Across the board, the 1-294th soldiers continue escorting military and civilian dignitaries in both tactical and non-tactical vehicles. These dignitaries contribute to the Afghan National Security Force sustainment. Their efforts, along with Guam’s early assistance, reached a critical milestone June 18 when ANSF assumed the lead for combat operations throughout Afghanistan.
“This is a tribute to the determination of the people of Afghanistan to take responsibility for their country’s future,” Hagel stated. “This achievement keeps us and our coalition partners on track to bring our combat mission to a close next year and transition to a non-combat, train, advise, and assist mission that will help ensure Afghans can sustain security into the future.”
Most of Guam’s forces are stationed around or near Kabul, the country’s capital. Flores leads the busiest of the 1-294th’s unit. They run missions every day – sometimes more than a dozen per day – to where getting together for unit cohesion is more than difficult.

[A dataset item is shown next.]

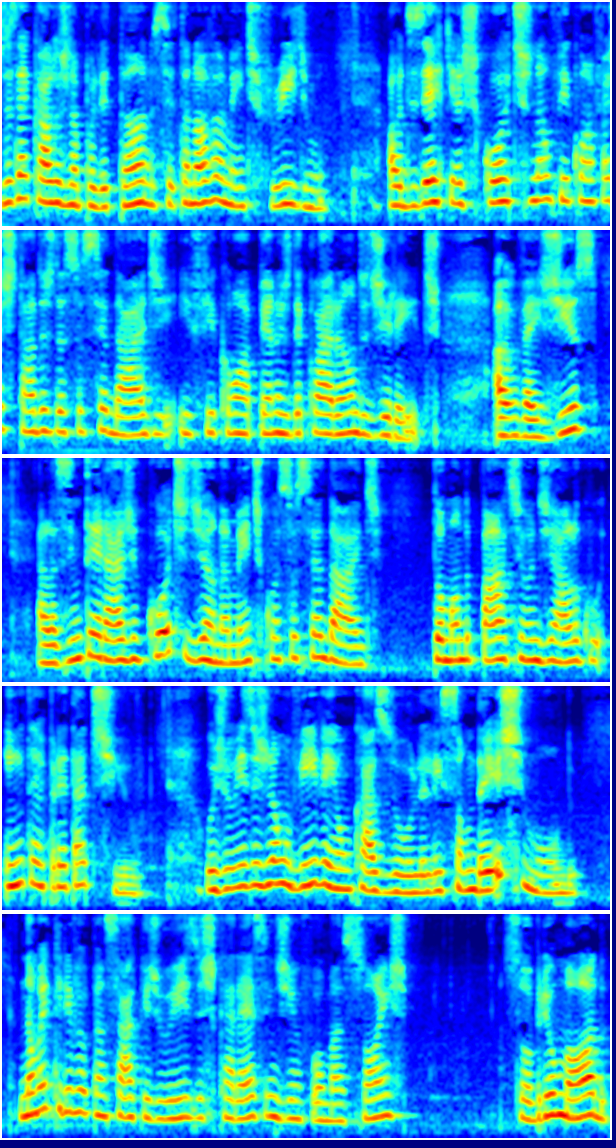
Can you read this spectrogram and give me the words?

“We’re in the capital. We’re in the heart of Afghanistan,” Flores said. “It’s a busy place.”
Sadly, the Guam Guard lost two members May 16 when an improvised explosive device killed Sgt. Eugene M. Aguon and Spc. Dwayne W. Flores. They were Guam’s 22nd and 23rd OEF casualties since 2003.
[The battalion motor sergeant for the Guam Army National Guard’s 1-294th Infantry Regiment, Sgt. 1st Class Steve Villagomez, performs preventive maintenance on a tactical vehicle June 24 at Bagram Air Field, Afghanistan. The 1-294th has elements dispersed throughout the country in its historic Operation Enduring Freedom mission. (Army National Guard photo/Sgt. Eddie Siguenza)(Released)]
The Guam guardsmen have incredibly united since then. Tactics and attitudes have dramatically changed.
“The guys have been great. They’re much more resilient now,” added Flores. They’re not just more alert. They’ve developed more [tactics, techniques and procedures] on how to respond to situations. With the disasters we normally get back home, the guys know how to bounce back.”
Flores also credits the support given by families on Guam. Families send care packages and gifts, and unknown associations are also donating items to lift soldiers’ morale.
“What’s keeping up the motivation of the guys are care packages,” said Flores. “Little things like that make a big difference. Look at my first sergeant. He’s stocked up.”
Guam is still months away from returning to its Pacific home. The Guam guardsmen continue their commitment to assist Afgan security forces. Even though 75 have passed, no one is counting the days remaining.
“Everyone, from every company, takes this mission seriously and performs professionally,” Flores said. “They’re always in harms way, but they continue to do their missions. That’s what makes them so unique.”